MATERIAL TO PROCESS Block Start

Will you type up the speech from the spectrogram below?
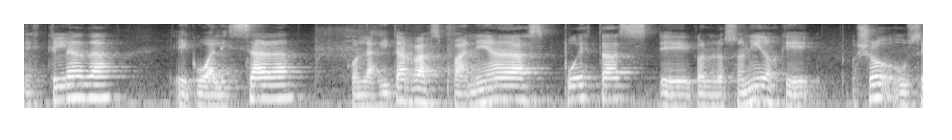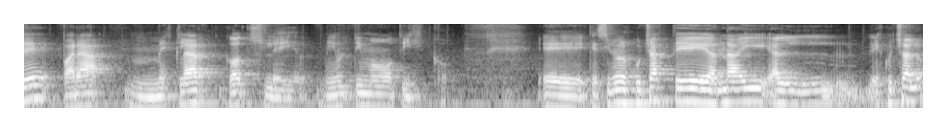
mezclada, ecualizada con las guitarras paneadas puestas, eh, con los sonidos que yo usé para mezclar Godslayer, mi último disco. Eh, que si no lo escuchaste, anda ahí al escucharlo,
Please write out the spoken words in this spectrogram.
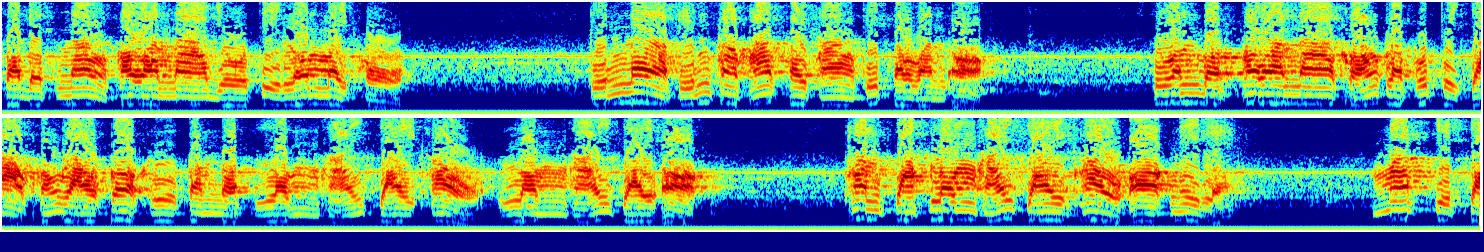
เสด็จนั่งภาวนาอยู่ที่ล้มไม่โพ ถินหน้าถินพระพักไปทางทิศตะวันออก ส่วนบทภาวนาของพระพุทธเจ้าของเราก็คือกำหนดลมหายใจเข้า ลมหายใจออก ท่านจับลมหายใจเข้าออกนี่แหละ มัดจิตใจ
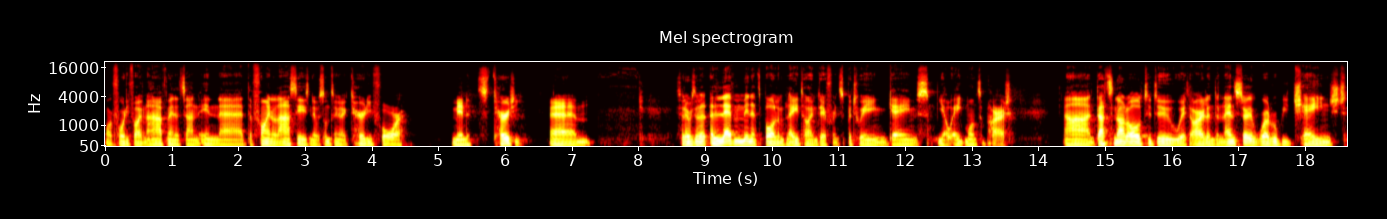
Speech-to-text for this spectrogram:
or 45 and a half minutes and in uh, the final last season it was something like 34 minutes 30 Um, so there was an 11 minutes ball and play time difference between games, you know, eight months apart. And that's not all to do with Ireland and Leinster. The world Rugby changed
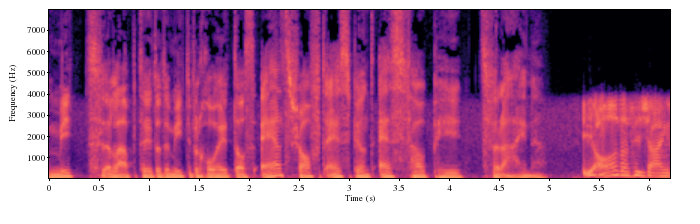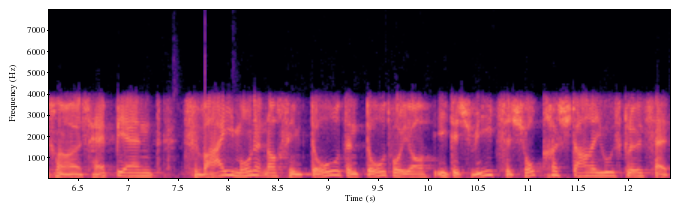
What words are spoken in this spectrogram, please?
miterlebt hat oder mitbekommen hat, dass er es schafft, SP und SVP zu vereinen. Ja, das ist eigentlich noch ein Happy End. Zwei Monate nach seinem Tod, ein Tod, der ja in der Schweiz eine Schockenstarre ausgelöst hat,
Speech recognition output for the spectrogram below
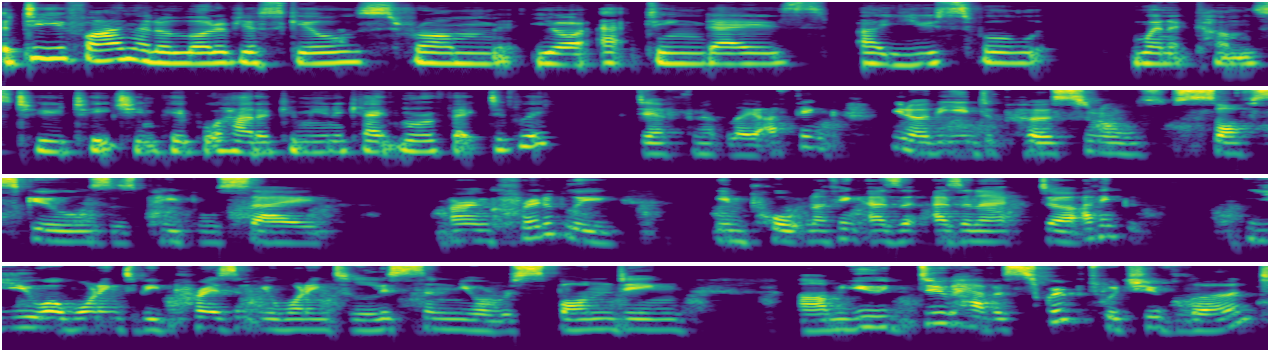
Um, do you find that a lot of your skills from your acting days are useful when it comes to teaching people how to communicate more effectively? Definitely. I think, you know, the interpersonal soft skills, as people say, are incredibly important. I think as, a, as an actor, I think you are wanting to be present, you're wanting to listen, you're responding. Um, you do have a script which you've learnt,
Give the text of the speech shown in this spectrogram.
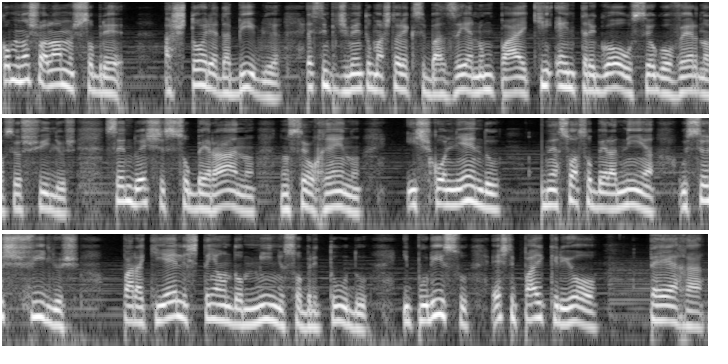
como nós falamos sobre a história da Bíblia é simplesmente uma história que se baseia num pai que entregou o seu governo aos seus filhos, sendo este soberano no seu reino, escolhendo na sua soberania os seus filhos para que eles tenham domínio sobre tudo. E por isso este pai criou terra,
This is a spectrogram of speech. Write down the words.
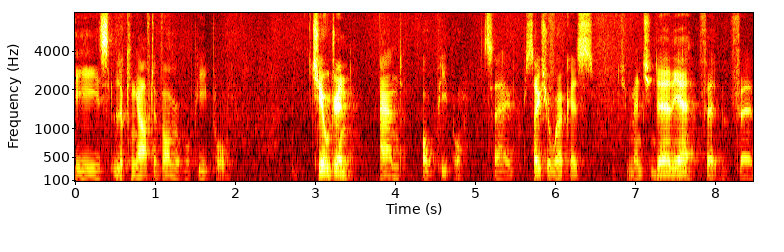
is looking after vulnerable people, children and old people. So social workers, which you mentioned earlier, for, for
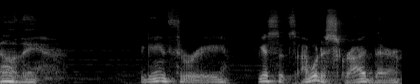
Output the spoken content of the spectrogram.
No, they... They three. I guess it's... I would have scried there.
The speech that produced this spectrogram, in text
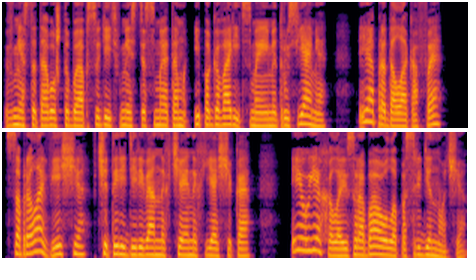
Вместо того, чтобы обсудить вместе с Мэтом и поговорить с моими друзьями, я продала кафе, собрала вещи в четыре деревянных чайных ящика и уехала из Рабаула посреди ночи.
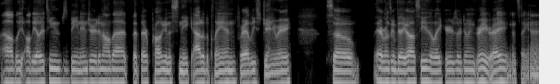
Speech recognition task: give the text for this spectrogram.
all the all the other teams being injured and all that that they're probably going to sneak out of the play-in for at least January. So everyone's gonna be like, "Oh, see, the Lakers are doing great, right?" And it's like, eh.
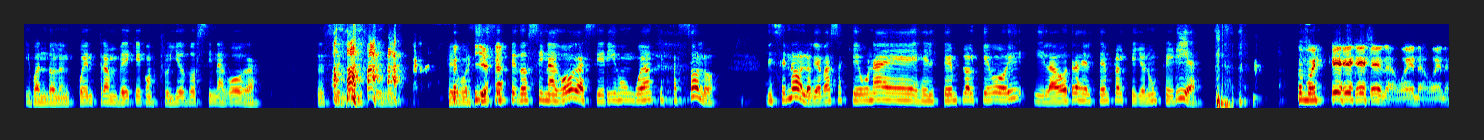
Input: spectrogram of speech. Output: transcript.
y cuando lo encuentran ve que construyó dos sinagogas. Entonces le dice, ¿pero por qué hiciste dos sinagogas si eres un weón que está solo? Dice, no, lo que pasa es que una es el templo al que voy y la otra es el templo al que yo nunca iría. buena, buena, buena.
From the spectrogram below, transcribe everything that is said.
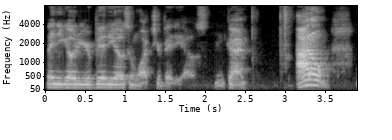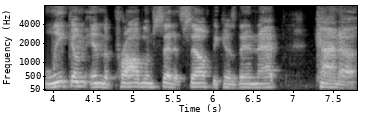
then you go to your videos and watch your videos. Okay. I don't link them in the problem set itself because then that kind of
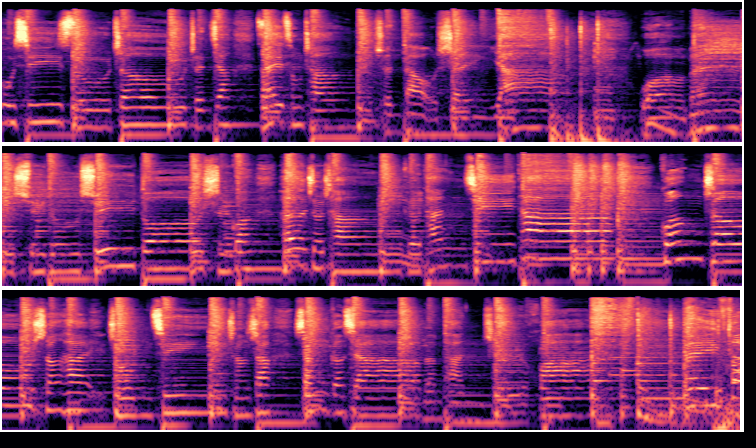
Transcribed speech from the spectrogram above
无锡、苏州、镇江，再从长春到沈阳。我们虚度许多时光，喝酒、唱歌、弹吉他。广州、上海、重庆、长沙、香港、厦门、攀枝花。北方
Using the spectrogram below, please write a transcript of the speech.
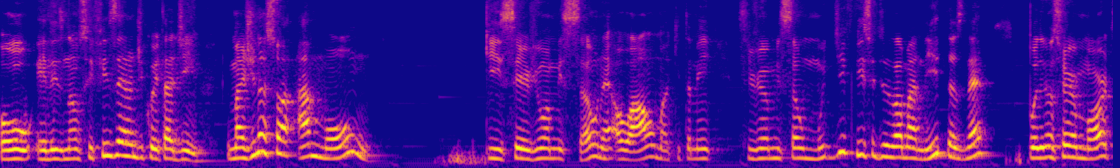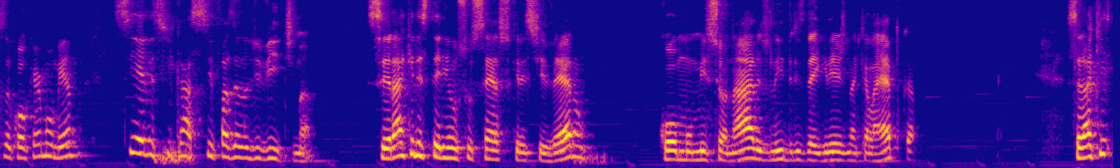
Ou eles não se fizeram de coitadinho. Imagina só, Amon, que serviu uma missão, né? Ou Alma, que também serviu uma missão muito difícil de Lamanitas, né? Poderiam ser mortos a qualquer momento se eles ficassem se fazendo de vítima. Será que eles teriam o sucesso que eles tiveram como missionários, líderes da igreja naquela época? Será que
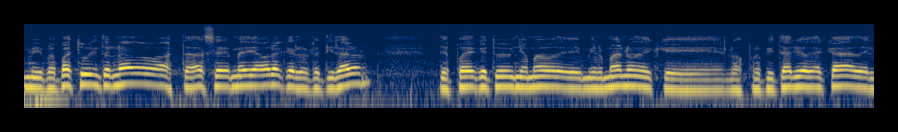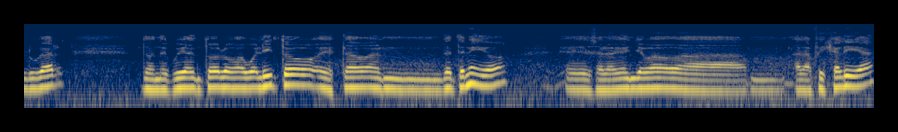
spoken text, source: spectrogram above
Mi papá estuvo internado hasta hace media hora que lo retiraron después de que tuve un llamado de mi hermano de que los propietarios de acá, del lugar donde cuidan todos los abuelitos, estaban detenidos, eh, se lo habían llevado a, la fiscalía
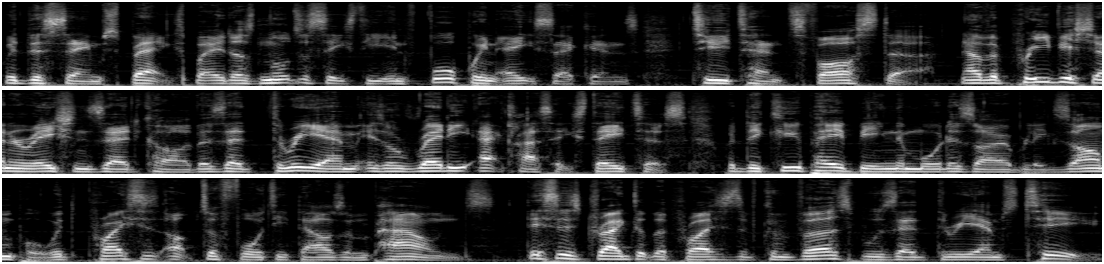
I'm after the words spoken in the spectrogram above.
with the same specs, but it does 0 to 60 in 4.8 seconds, 2 tenths faster. Now the previous generation Z car, the Z3M, is already at classic status, with the coupe being the more desirable example, with prices up to £40,000. This has dragged up the prices of convertible Z3Ms too.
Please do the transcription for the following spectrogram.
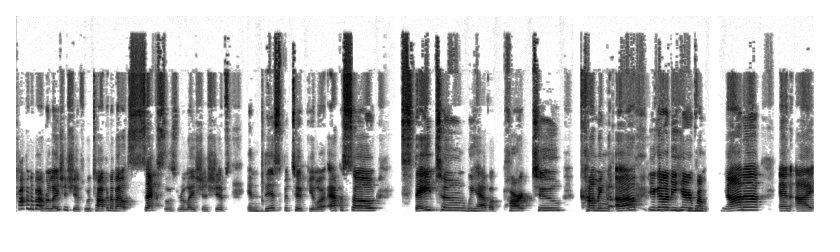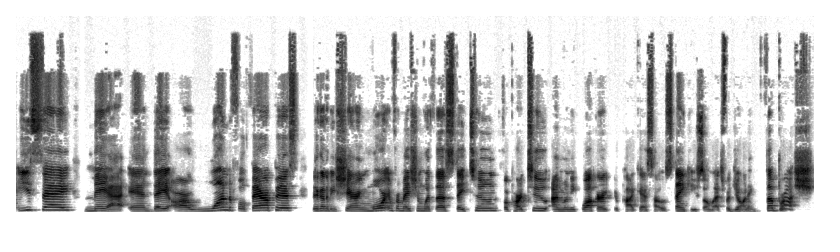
Talking about relationships, we're talking about sexless relationships in this particular episode. Stay tuned. We have a part two coming up. You're going to be hearing mm-hmm. from Aiyana and Ayize Ma'at, and they are wonderful therapists. They're going to be sharing more information with us. Stay tuned for part two. I'm Monique Walker, your podcast host. Thank you so much for joining The Brush.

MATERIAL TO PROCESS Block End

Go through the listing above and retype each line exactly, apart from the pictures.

Will you type up the speech from the spectrogram below?
mezclada, ecualizada con las guitarras paneadas puestas, eh, con los sonidos que yo usé para mezclar Godslayer, mi último disco. Eh, que si no lo escuchaste, anda ahí al escucharlo,
Please write out the spoken words in this spectrogram.
เสด็จนั่งภาวนาอยู่ที่ล้มไม่โพ ถินหน้าถินพระพักไปทางทิศตะวันออก ส่วนบทภาวนาของพระพุทธเจ้าของเราก็คือกำหนดลมหายใจเข้า ลมหายใจออก ท่านจับลมหายใจเข้าออกนี่แหละ มัดจิตใจ
Speech-to-text for this spectrogram:
or 45 and a half minutes and in uh, the final last season it was something like 34 minutes 30 Um, so there was an 11 minutes ball and play time difference between games, you know, eight months apart. And that's not all to do with Ireland and Leinster. The world Rugby changed
What words are spoken in this spectrogram, please?
miterlebt hat oder mitbekommen hat, dass er es schafft, SP und SVP zu vereinen. Ja, das ist eigentlich noch ein Happy End. Zwei Monate nach seinem Tod, ein Tod, der ja in der Schweiz eine Schockenstarre ausgelöst hat,
Speech recognition output for the spectrogram below
Um, do you find that a lot of your skills from your acting days are useful when it comes to teaching people how to communicate more effectively? Definitely. I think, you know, the interpersonal soft skills, as people say, are incredibly important. I think as, a, as an actor, I think you are wanting to be present, you're wanting to listen, you're responding. Um, you do have a script which you've learnt,
Give the text of the speech shown in this spectrogram.
como nós falamos sobre a história da Bíblia é simplesmente uma história que se baseia num pai que entregou o seu governo aos seus filhos, sendo este soberano no seu reino, escolhendo na sua soberania os seus filhos para que eles tenham domínio sobre tudo. E por isso este pai criou terra,
This is a spectrogram of speech. Write down the words.
is looking after vulnerable people, children and old people. So social workers, which you mentioned earlier, for, for
Output the spoken content of the spectrogram.
No, they... They three. I guess it's... I would have scried there.
The speech that produced this spectrogram, in text
Вместо того, чтобы обсудить вместе с Мэтом и поговорить с моими друзьями, я продала кафе, собрала вещи в четыре деревянных чайных ящика и уехала из Рабаула посреди ночи.
Speech recognition task: give the text for this spectrogram.
all the all the other teams being injured and all that that they're probably going to sneak out of the play-in for at least January. So everyone's gonna be like, "Oh, see, the Lakers are doing great, right?" And it's like, eh.
Input: spectrogram of speech. Output: transcript.
y cuando lo encuentran ve que construyó dos sinagogas. Entonces le dice, ¿pero por qué hiciste dos sinagogas si eres un weón que está solo? Dice, no, lo que pasa es que una es el templo al que voy y la otra es el templo al que yo nunca iría. buena, buena, buena.
From the spectrogram below, transcribe everything that is said.
then you go to your videos and watch your videos. Okay. I don't link them in the problem set itself because then that kind of
Transcribed speech from the spectrogram above
无锡、苏州、镇江，再从长春到沈阳。我们虚度许多时光，喝酒、唱歌、弹吉他。广州、上海、重庆、长沙、香港、厦门、攀枝花。北方
Using the spectrogram below, please write a transcript of the speech.
Ou eles não se fizeram de coitadinho. Imagina só, Amon, que serviu uma missão, né? Ou Alma, que também serviu uma missão muito difícil de Lamanitas, né? Poderiam ser mortos a qualquer momento se eles ficassem se fazendo de vítima. Será que eles teriam o sucesso que eles tiveram como missionários, líderes da igreja naquela época? Será que
spoken text, source: spectrogram above
Mi papá estuvo internado hasta hace media hora que lo retiraron después de que tuve un llamado de mi hermano de que los propietarios de acá, del lugar donde cuidan todos los abuelitos, estaban detenidos, eh, se lo habían llevado a, la fiscalía
I'm after the words spoken in the spectrogram above.
with the same specs, but it does 0 to 60 in 4.8 seconds, 2 tenths faster. Now the previous generation Z car, the Z3M, is already at classic status, with the coupe being the more desirable example, with prices up to £40,000. This has dragged up the prices of convertible Z3Ms too.
Please do the transcription for the following spectrogram.
Talking about relationships, we're talking about sexless relationships in this particular episode. Stay tuned. We have a part two coming up. You're going to be hearing mm-hmm. from Aiyana and Ayize Ma'at, and they are wonderful therapists. They're going to be sharing more information with us. Stay tuned for part two. I'm Monique Walker, your podcast host. Thank you so much for joining The Brush.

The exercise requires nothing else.